Photo Courtesy of Alberto G. via Creative Commons
The Board of Education (BOE) has requested a federal judge to dismiss a lawsuit disputing the fairness of its magnet middle school admissions process. The Board claims that the lawsuit is no longer relevant because the admissions process has changed during the pandemic.
Filed last September by the Association for Educational Fairness (AEF), a primarily Asian-American parent coalition, the lawsuit alleges that the magnet middle school admissions process discriminates against Asian-Americans and violates the U.S. Constitution’s Equal Protection clause. The clause mandates that individuals in similar circumstances are treated similarly.
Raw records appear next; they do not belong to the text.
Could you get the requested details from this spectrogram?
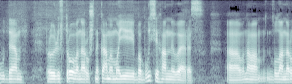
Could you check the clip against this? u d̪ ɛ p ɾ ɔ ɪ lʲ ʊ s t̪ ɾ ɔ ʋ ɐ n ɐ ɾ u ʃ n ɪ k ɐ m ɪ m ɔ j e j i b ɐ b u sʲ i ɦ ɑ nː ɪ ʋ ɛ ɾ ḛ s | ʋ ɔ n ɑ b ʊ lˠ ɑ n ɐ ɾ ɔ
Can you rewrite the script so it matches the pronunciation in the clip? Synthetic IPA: u d̪ ɛ p ɾ ɔ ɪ lʲ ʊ s t̪ ɾ ɔ ʋ ɐ n ɐ ɾ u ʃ n ɪ k ɑ m ɪ m ɔ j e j i b ɐ b u sʲ i ɦ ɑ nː ɪ ʋ ɛ ɾ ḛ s | ʋ ɔ n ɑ b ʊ lˠ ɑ n ɐ ɾ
In its lawsuit, the AEF argues that Asian-American students have lost “more than a fifth of the seats at each program” since the admissions process was changed in 2017, while Black and Hispanic students have “benefited from the changes.”
“The county’s admissions process discriminates against Asian American students,” Christopher Kieser, an attorney at Pacific Legal Foundation (PLF), said in a PLF article. “Every child should have the same opportunity to access the magnet schools, and the county can’t take their race into account when deciding who can attend those schools. Doing so violates the students’ constitutional rights.”
A 2016 report submitted to the BOE found that middle school magnet programs admitted white and Asian students at higher rates than their Black and Hispanic peers. As a result, the BoE implemented a new admissions process for its magnet middle schools.
In 2017, the admissions process began considering students’ home school “peer groups.” According to a Bethesda Magazine article, “students are considered less favorably for a seat if there are 20 or more gifted classmates at their home schools.”
BOE officials reasoned that students whose assigned high schools contain a large population of high-achieving students had academic environments and peers that would be similarly intellectually challenged and grouped. However, students without similarly advanced peers at their home high schools had a “greater need for magnet programs.”
The AEF argues that the changes “were targeted to reduce the percentage of Asian-American students who enroll in the magnet middle school programs, with the ultimate goal of racially balancing these schools according to the racial demographics of Montgomery County,” in their complaint introduction to the U.S District Court of Maryland.
Last December, the county introduced yet another new magnet middle school admissions process, partially due to the COVID-19 pandemic and limited testing reliance.
Students who “demonstrate a need for enriched and accelerated programming” are placed into a lottery pool, and then selected for either their respective regional middle school programs or enrichment courses at their local middle schools. “Students in [the] pool will be guaranteed enrichment and acceleration,” according to an MCPS FAQ document.
MCPS maintains that the new process, and all previous processes, are race-blind and based on multiple academic measures, such as grades and standardized test scores.